= Task to carry out =
Check which lines of the entries that follow hold "long", then give the number of those lines and nothing more.
[Opening Supplied information section]
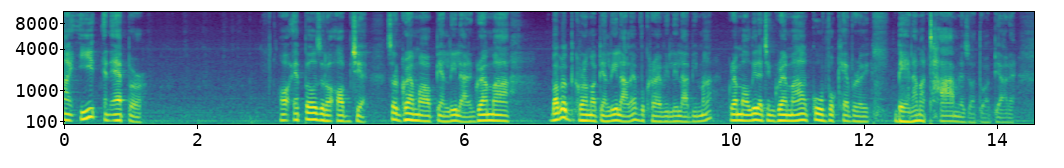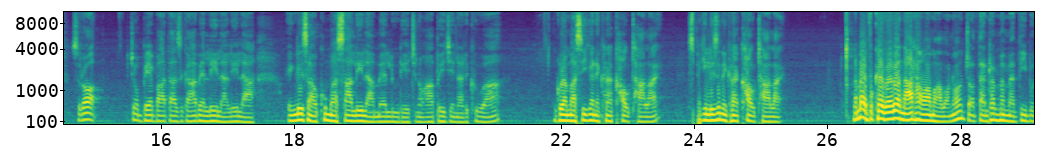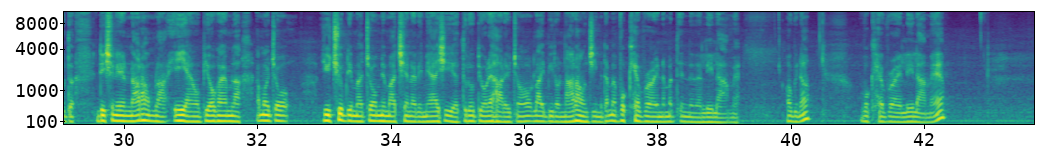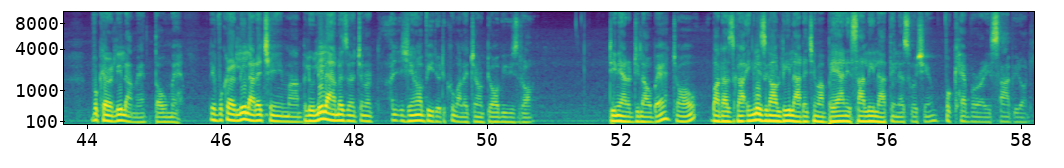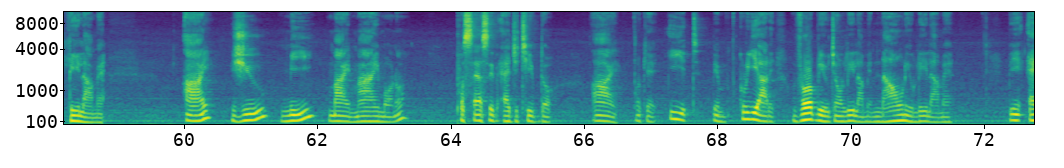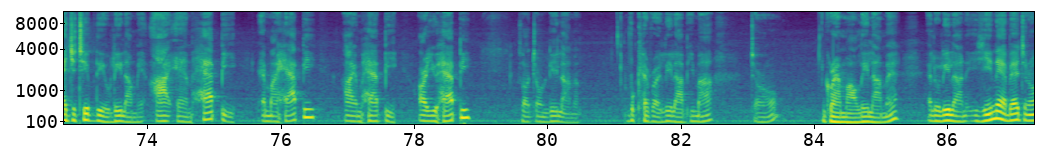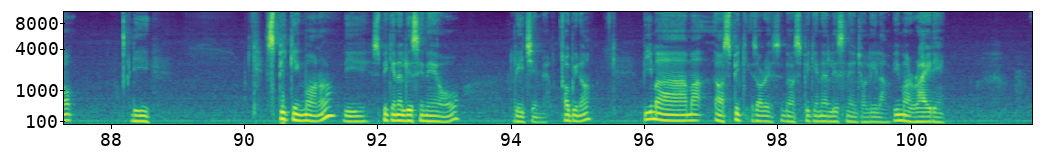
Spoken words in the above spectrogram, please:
I eat an apple ဟော apple ဆိုတော့ object ဆိုတော့ grammar ပြန်လေ့လာတယ် grammar ဘာဖြစ် grammar ပြန်လေ့လာလဲ vocabulary လေ့လာပြီးမှ grammar လေ့လာခြင်း grammar ကို vocabulary ဘယ်နာမှာထားမလဲဆိုတော့သူကပြတယ်ဆိုတော့ကျွန်တော်ဘယ်ဘာသာစကားပဲလေ့လာလေ့လာ အင်္ဂလိပ်စာအခုမှစလေ့လာမဲ့လူတွေကျွန်တော်အားပေးချင်တာတခုက grammar စီးကနေခဏခောက်ထားလိုက် speaking listening ခဏခောက်ထားလိုက်ဒါပေမဲ့ vocabulary တော့နားထောင်ရမှာပေါ့နော်ကျွန်တော်တန်ထွက်မှန်မှန်သိဖို့အတွက် dictionary နားထောင်မလား AI ကိုပြောခိုင်းမလားဒါမှမဟုတ်ကျွန်တော် YouTube တွေမှာကျွန်တော်မြန်မာ channel တွေအများကြီးရှိတယ်သူတို့ပြောတဲ့ဟာတွေကျွန်တော်လိုက်ပြီးတော့နားထောင်ကြည့်မယ်ဒါပေမဲ့ vocabulary နံပါတ်1နဲ့လေးလာမယ်ဟုတ်ပြီနော် vocabulary လေးလာမယ် vocabulary လေးလာမယ်သုံးမယ် ဒီ vocabulary လေးလာတဲ့ချိန်မှာဘယ်လိုလေးလာရမလဲဆိုတော့ကျွန်တော်အရင်ကဗီဒီယိုတစ်ခုမှလည်းကျွန်တော်ပြောပြီးပြီဆိုတော့ဒီနေ့ကတော့ဒီလောက်ပဲကျွန်တော်ဘာသာစကားအင်္ဂလိပ်စကားကိုလေ့လာတဲ့အချိန်မှာဘယ်ကနေစလေ့လာသင်လဲဆိုလို့ရှိရင် vocabulary စပြီးတော့လေ့လာမယ် I you me my mine ပေါ့နော် possessive adjective တော့ I okay eat ပြီးကရိယာတွေ verb တွေကိုကျွန်တော်လေ့လာမယ် noun တွေကိုလေ့လာမယ်ပြီးရင် adjective တွေကိုလေ့လာမယ် I am happy am I happy I am happy are you happy ဆိုတော့ကျွန်တော်လေ့လာမယ် vocabulary လေ့လာပြီးမှကျွန်တော် grammar ကိုလေ့လာမယ်အဲ့လိုလေ့လာနေရင်းနဲ့ပဲကျွန်တော်ဒီ speaking ပေါ့နော်ဒီ speaking နဲ့ listening ကိုလေ့ကျင့်မယ်ဟုတ်ပြီနော်ပြီးမှမှ speaking sorry speaking နဲ့ listening ကျွန်တော်လေ့လာမယ်ပြီးမှ writing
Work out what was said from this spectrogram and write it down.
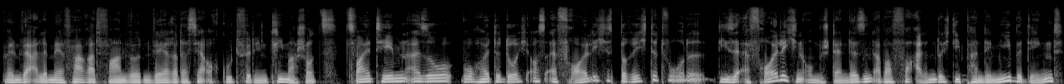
wenn wir alle mehr Fahrrad fahren würden, wäre das ja auch gut für den Klimaschutz. Zwei Themen also, wo heute durchaus Erfreuliches berichtet wurde. Diese erfreulichen Umstände sind aber vor allem durch die Pandemie bedingt.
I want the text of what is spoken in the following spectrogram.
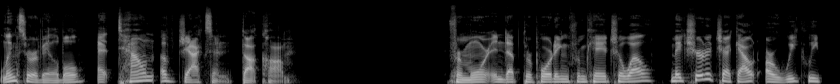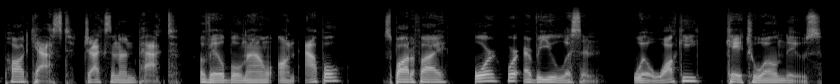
Links are available at townofjackson.com. For more in depth reporting from KHOL, make sure to check out our weekly podcast, Jackson Unpacked, available now on Apple, Spotify, or wherever you listen. Will Walkey, KHOL News.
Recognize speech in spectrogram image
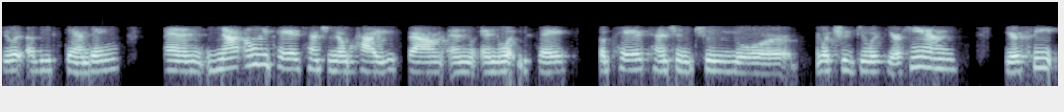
do it of you standing and not only pay attention to how you sound and, and what you say, but pay attention to your what you do with your hands, your feet.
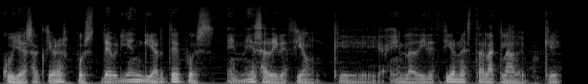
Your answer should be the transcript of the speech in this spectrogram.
cuyas acciones pues deberían guiarte pues en esa dirección, que en la dirección está la clave, porque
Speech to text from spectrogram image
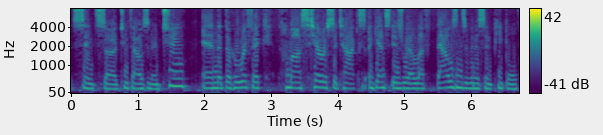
since uh, 2002, and that the horrific Hamas terrorist attacks against Israel left thousands of innocent people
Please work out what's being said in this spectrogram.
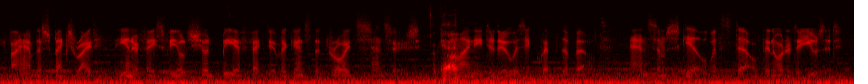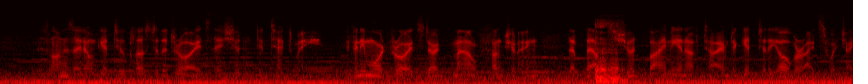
If I have the specs right, the interface field should be effective against the droid's sensors. Okay. All I need to do is equip the belt and some skill with stealth in order to use it. As long as I don't get too close to the droids, they shouldn't detect me. If any more droids start malfunctioning, the belt Mhm. should buy me enough time to get to the override switch I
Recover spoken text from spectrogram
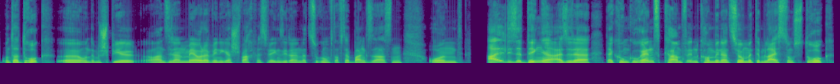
unter Druck äh, und im Spiel waren sie dann mehr oder weniger schwach, weswegen sie dann in der Zukunft auf der Bank saßen. Und all diese Dinge, also der, der Konkurrenzkampf in Kombination mit dem Leistungsdruck,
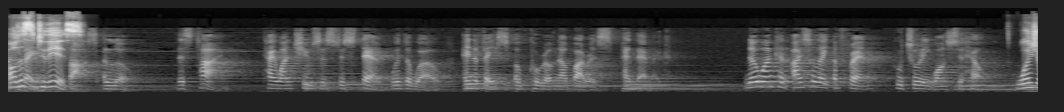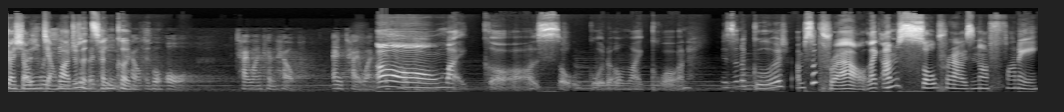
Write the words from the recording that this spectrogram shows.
哦，listen to this。This time, Taiwan chooses to stand with the world in the face of coronavirus pandemic. No one can isolate a friend who truly wants to help. 我很喜欢小英讲话，就是很诚恳。Taiwan can help, and Taiwan. Oh my. God, so good. Oh my God. Isn't it good? I'm so proud. Like, I'm so proud. It's not funny.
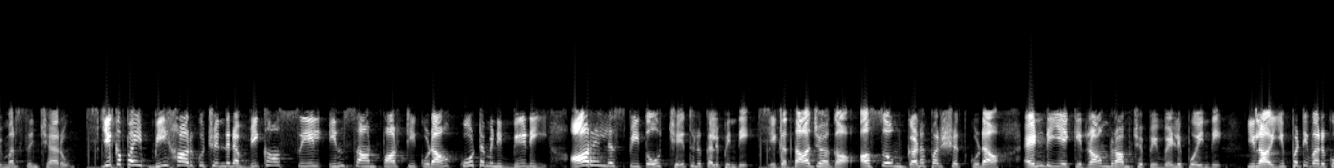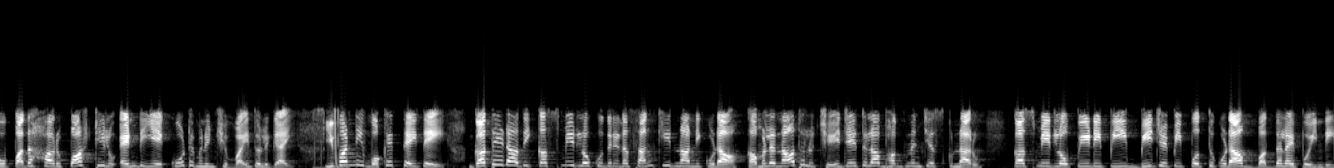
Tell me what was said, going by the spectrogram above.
విమర్శించారు. ఇకపై బీహార్కు చెందిన వికాస్ సీల్ ఇన్సాన్ పార్టీ కూడా కూటమిని వీడి ఆర్ఎల్ఎస్పీతో చేతులు కలిపింది. ఇక తాజాగా అసోం గణపరిషత్ కూడా ఎన్డీఏకి రామ్ రామ్ చెప్పి వెళ్ళిపోయింది ఇలా ఇప్పటి వరకు పదహారు పార్టీలు ఎన్డీఏ కూటమి నుంచి వైదొలిగాయి. ఇవన్నీ ఒకెత్తైతే గతేడాది కశ్మీర్లో కుదిరిన సంకీర్ణాన్ని కూడా కమలనాథులు చేజేతులా భగ్నం చేసుకున్నారు. కశ్మీర్లో పీడీపీ బీజేపీ పొత్తు కూడా బద్దలైపోయింది.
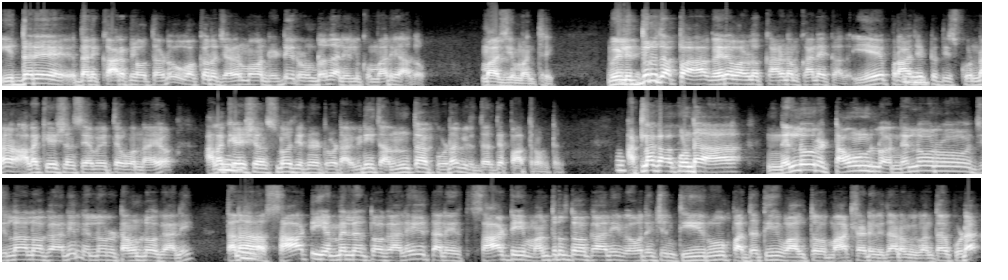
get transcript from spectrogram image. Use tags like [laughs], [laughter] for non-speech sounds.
ఇద్దరే దానికి కారకులు అవుతాడు ఒకరు జగన్మోహన్ రెడ్డి రెండోది అనిల్ కుమార్ యాదవ్ మాజీ మంత్రి. వీళ్ళిద్దరు తప్ప వేరే వాళ్ళు కారణం కానే కాదు. ఏ ప్రాజెక్టు తీసుకున్నా అలకేషన్స్ ఏవైతే ఉన్నాయో అలకేషన్స్లో జరిగినటువంటి అవినీతి అంతా కూడా వీళ్ళిద్దరిదే పాత్ర ఉంటుంది. అట్లా కాకుండా నెల్లూరు టౌన్లో నెల్లూరు జిల్లాలో గాని నెల్లూరు టౌన్లో గాని తన సాటి ఎమ్మెల్యేలతో గాని తన సాటి మంత్రులతో గాని వ్యవహరించిన తీరు పద్ధతి వాళ్ళతో మాట్లాడే విధానం ఇవంతా కూడా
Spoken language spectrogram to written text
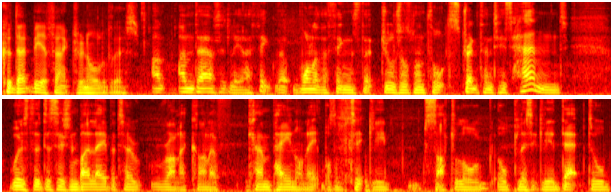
Could that be a factor in all of this? undoubtedly, I think that one of the things that George Osborne thought strengthened his hand was the decision by Labour to run a kind of campaign on it. It wasn't particularly subtle or, or politically adept or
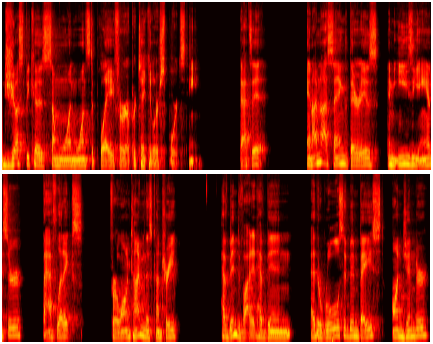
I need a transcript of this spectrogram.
just because someone wants to play for a particular sports team. That's it. And I'm not saying that there is an easy answer. The athletics for a long time in this country have been divided, have been, uh, the rules have been based on gender.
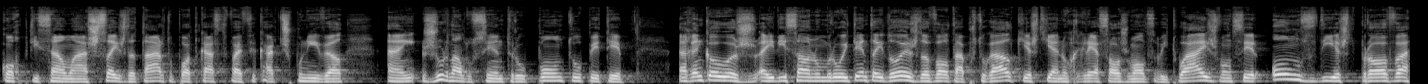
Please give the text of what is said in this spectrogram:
com repetição às 6 da tarde. O podcast vai ficar disponível em jornaldocentro.pt. Arranca hoje a edição número 82 da Volta a Portugal, que este ano regressa aos moldes habituais. Vão ser 11 dias de prova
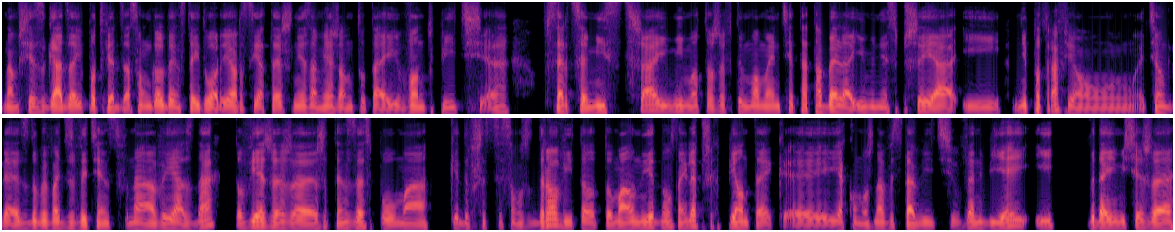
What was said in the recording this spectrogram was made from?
nam się zgadza i potwierdza, są Golden State Warriors. Ja też nie zamierzam tutaj wątpić w serce mistrza i mimo to, że w tym momencie ta tabela im nie sprzyja i nie potrafią ciągle zdobywać zwycięstw na wyjazdach, to wierzę, że, że ten zespół ma, kiedy wszyscy są zdrowi, to, to ma on jedną z najlepszych piątek, e, jaką można wystawić w NBA i wydaje mi się, że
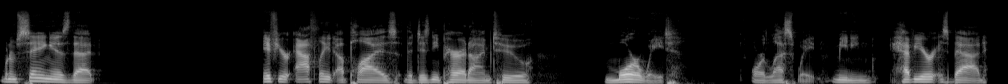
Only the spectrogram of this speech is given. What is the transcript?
What I'm saying is that if your athlete applies the Disney paradigm to more weight or less weight, meaning heavier is bad,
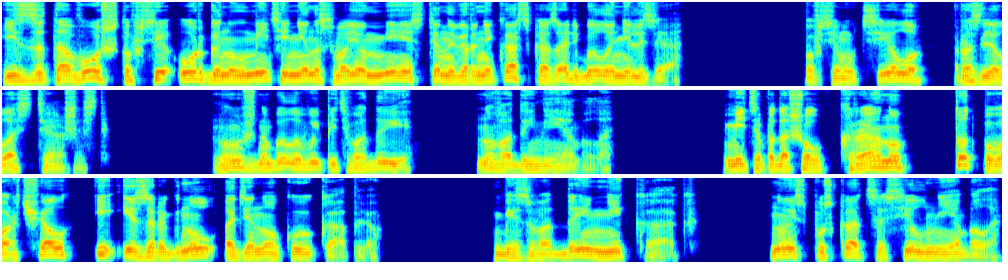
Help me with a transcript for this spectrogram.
Из-за того, что все органы у Мити не на своем месте, наверняка сказать было нельзя. По всему телу разлилась тяжесть. Нужно было выпить воды, но воды не было. Митя подошел к крану, тот поворчал и изрыгнул одинокую каплю. Без воды никак, но и спускаться сил не было.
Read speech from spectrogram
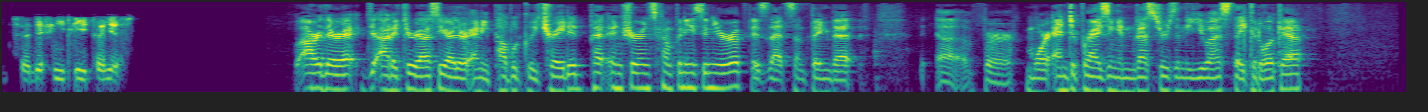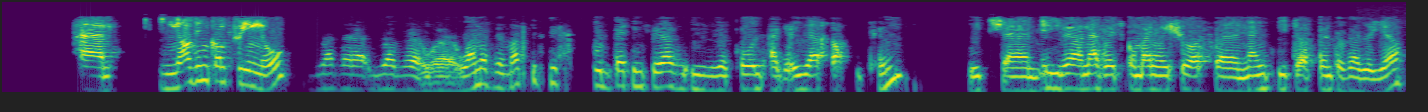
it's uh, definitely it's a yes. Are there, out of curiosity, are there any publicly traded pet insurance companies in Europe? Is that something that, uh, for more enterprising investors in the U.S., they could look at? Um, in northern country, no. You have, uh, you have uh, one of the most successful pet insurance is called Agria 43, which uh, deliver an average combined ratio of uh, 90% over the year.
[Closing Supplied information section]
= Answer box =
2